Microsoft's IEBlog is published by the development team that works on Internet Explorer (IE). As such, the blog contains interesting information about what we might see in future versions of the browser.
On October 22, the IE development team published an article that outlines a few changes Microsoft is making with Secure Sockets Layer (SSL) and Transport Layer Security (TLS). Current versions of IE support SSL 2.0, SSL 3.0, and TLS 1.0, all of which can be enabled or disabled (select Internet Options from the Tools menu, go to the Advanced tab, and scroll down to the Security section). In IE 6.0, SSL 2.0 and SSL 3.0 are enabled and TLS 1.0 is disabled--at least that's the configuration in my default installations. However, SSL 3.0 and TLS 1.0 are much more secure than SSL 2.0; therefore, Microsoft has decided that in IE 7.0, SSL 2.0 will be disabled by default and SSL 3.0 and TLS 1.0 will be enabled by default. Many Web sites use SSL 2.0, so the changes in IE might cause connection problems for users unless sites begin offering SSL 3.0 before IE 7.0 enters widespread use.
Another major change is the way certificates will be handled. IE 7.0 will initially block access to sites whose certificates weren't issued by a trusted root or whose certificates have expired or been revoked. Under the first two conditions, the browser will offer the user the option of connecting anyway but not if the certificate has been revoked. In addition, the browser won't show nonsecure content on sites whose pages use both secure and nonsecure content unless the user explicitly unblocks the nonsecure content.

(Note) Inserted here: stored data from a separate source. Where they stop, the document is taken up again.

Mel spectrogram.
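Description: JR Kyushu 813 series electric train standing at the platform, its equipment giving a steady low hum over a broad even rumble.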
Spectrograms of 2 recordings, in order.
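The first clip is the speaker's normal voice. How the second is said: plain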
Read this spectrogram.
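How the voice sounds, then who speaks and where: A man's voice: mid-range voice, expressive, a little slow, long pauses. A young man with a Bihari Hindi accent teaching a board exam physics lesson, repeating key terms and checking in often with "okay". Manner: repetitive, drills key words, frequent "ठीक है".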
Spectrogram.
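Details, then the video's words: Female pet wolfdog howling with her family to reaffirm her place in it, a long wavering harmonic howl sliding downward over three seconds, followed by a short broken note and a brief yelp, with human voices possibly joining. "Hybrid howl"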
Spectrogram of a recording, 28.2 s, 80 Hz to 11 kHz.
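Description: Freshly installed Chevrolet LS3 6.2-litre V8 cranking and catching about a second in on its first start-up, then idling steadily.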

Windows Vista will also bring changes to secure communications. With Vista, we'll finally see the use of 256-bit Advanced Encryption Standard (AES) to secure HTTP traffic. Vista will also use the Online Certificate Status Protocol (OSCP) for speedier certificate status checking and will implement some extensions to TLS that are outlined in Internet Engineering Task Force (IETF) Request for Comments (RFC) 3546.
Web site administrators need to be aware of these upcoming features in IE and Vista and take the necessary steps towards compatibility. Otherwise you're bound to run into problems in the future, particularly with certificates used on systems that host virtual domains, due to server name parsing and other issues.

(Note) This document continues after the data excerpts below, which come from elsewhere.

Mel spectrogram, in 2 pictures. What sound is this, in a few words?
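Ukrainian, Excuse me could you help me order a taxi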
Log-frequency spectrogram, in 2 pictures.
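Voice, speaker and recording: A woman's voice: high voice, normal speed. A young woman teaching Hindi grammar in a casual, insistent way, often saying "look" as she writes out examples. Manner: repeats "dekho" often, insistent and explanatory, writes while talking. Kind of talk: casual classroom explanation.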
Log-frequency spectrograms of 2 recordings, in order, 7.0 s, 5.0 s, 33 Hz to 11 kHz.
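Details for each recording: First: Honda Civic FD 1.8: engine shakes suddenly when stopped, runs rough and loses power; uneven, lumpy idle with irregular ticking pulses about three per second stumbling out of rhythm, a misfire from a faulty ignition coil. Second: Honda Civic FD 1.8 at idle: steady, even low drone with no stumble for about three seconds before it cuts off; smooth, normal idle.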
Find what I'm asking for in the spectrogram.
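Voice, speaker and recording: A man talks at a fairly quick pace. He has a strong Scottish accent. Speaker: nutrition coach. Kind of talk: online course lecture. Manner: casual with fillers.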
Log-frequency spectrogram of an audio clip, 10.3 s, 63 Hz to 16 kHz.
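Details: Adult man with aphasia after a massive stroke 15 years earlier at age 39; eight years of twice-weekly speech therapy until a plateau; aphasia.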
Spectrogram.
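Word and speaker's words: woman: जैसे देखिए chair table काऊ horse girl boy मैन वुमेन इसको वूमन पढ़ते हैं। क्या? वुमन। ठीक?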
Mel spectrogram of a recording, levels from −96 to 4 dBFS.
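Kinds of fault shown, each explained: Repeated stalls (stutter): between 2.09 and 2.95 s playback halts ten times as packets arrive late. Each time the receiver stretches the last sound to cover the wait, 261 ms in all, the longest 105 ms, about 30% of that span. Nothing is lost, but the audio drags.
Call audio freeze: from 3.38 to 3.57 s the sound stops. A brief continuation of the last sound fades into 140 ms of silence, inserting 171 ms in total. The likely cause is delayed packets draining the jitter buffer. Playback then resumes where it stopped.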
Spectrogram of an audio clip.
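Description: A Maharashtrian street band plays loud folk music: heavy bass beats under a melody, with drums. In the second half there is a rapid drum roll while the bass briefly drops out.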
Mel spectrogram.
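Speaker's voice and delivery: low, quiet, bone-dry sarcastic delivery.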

You can learn more about these issues in IEBlog. You can also read a long list of comments and concerns from the blog's readers and post your own comments. If you want to learn more about the cryptography in Windows Vista, a video of an interview with Tomas Palmer and Tolga Acar (cryptography program managers at Microsoft) is available at MSDN.

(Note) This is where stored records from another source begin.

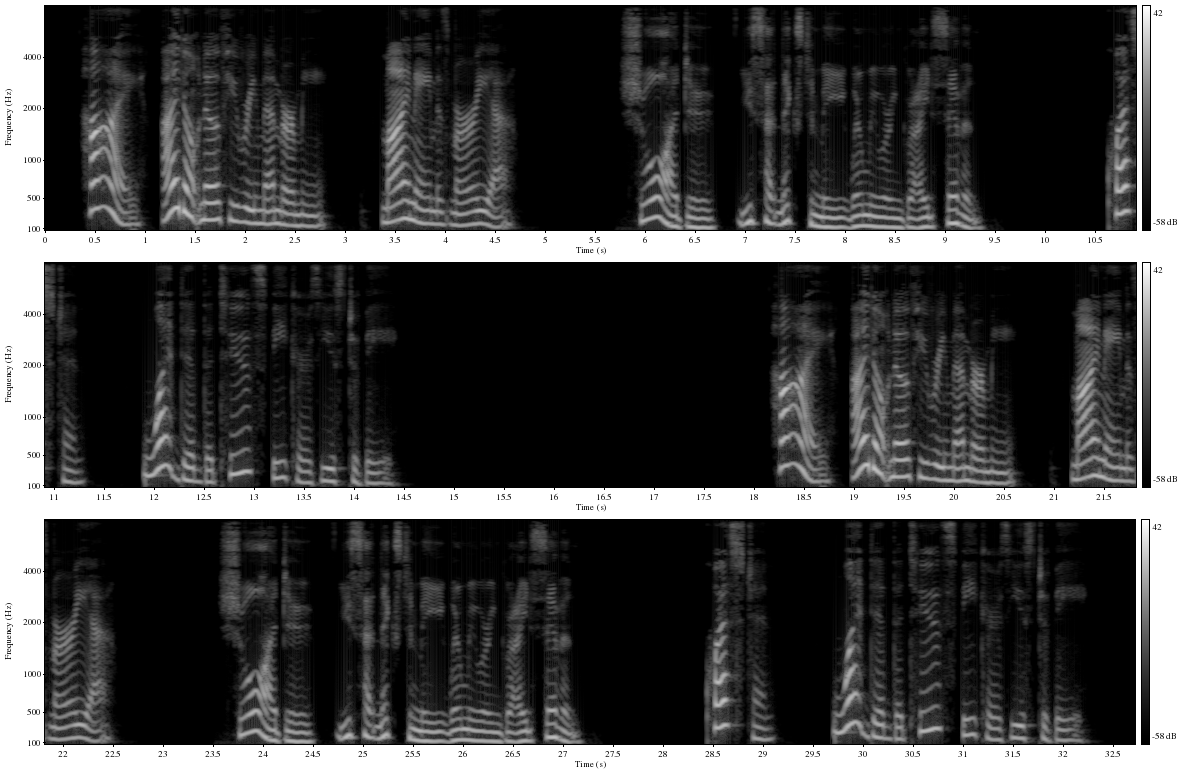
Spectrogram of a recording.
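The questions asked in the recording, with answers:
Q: What did the two speakers used to be?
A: Classmates (in grade 7).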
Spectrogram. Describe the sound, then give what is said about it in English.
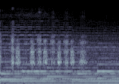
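Rapid panting from a person imitating a dog: many short, breathy puffs in a quick, even rhythm over a steady tonal background. “practice panting like a dog. Breathe in and pant. Good. Breathe in and pant.”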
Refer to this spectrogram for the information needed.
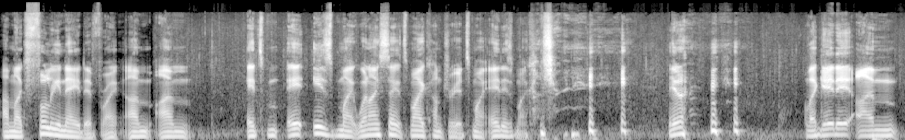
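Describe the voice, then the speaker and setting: A man's voice: fairly low pitch, lively intonation, moderate pace, long pauses, pushed and bright. A British man streaming a game, rambling opinionated commentary that keeps trailing off and restarting. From United Kingdom. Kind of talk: casual gameplay commentary.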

If you're interested in information about Outlook Express (which incidentally has been renamed Windows Mail) in Windows Vista, be sure to read Windows Mail developer Bryan Starbuck's blog for plenty of insight regarding antispam features and more. You can also watch another video interview at MSDN with the developers and testers of Windows Mail in which they discuss the new mail client.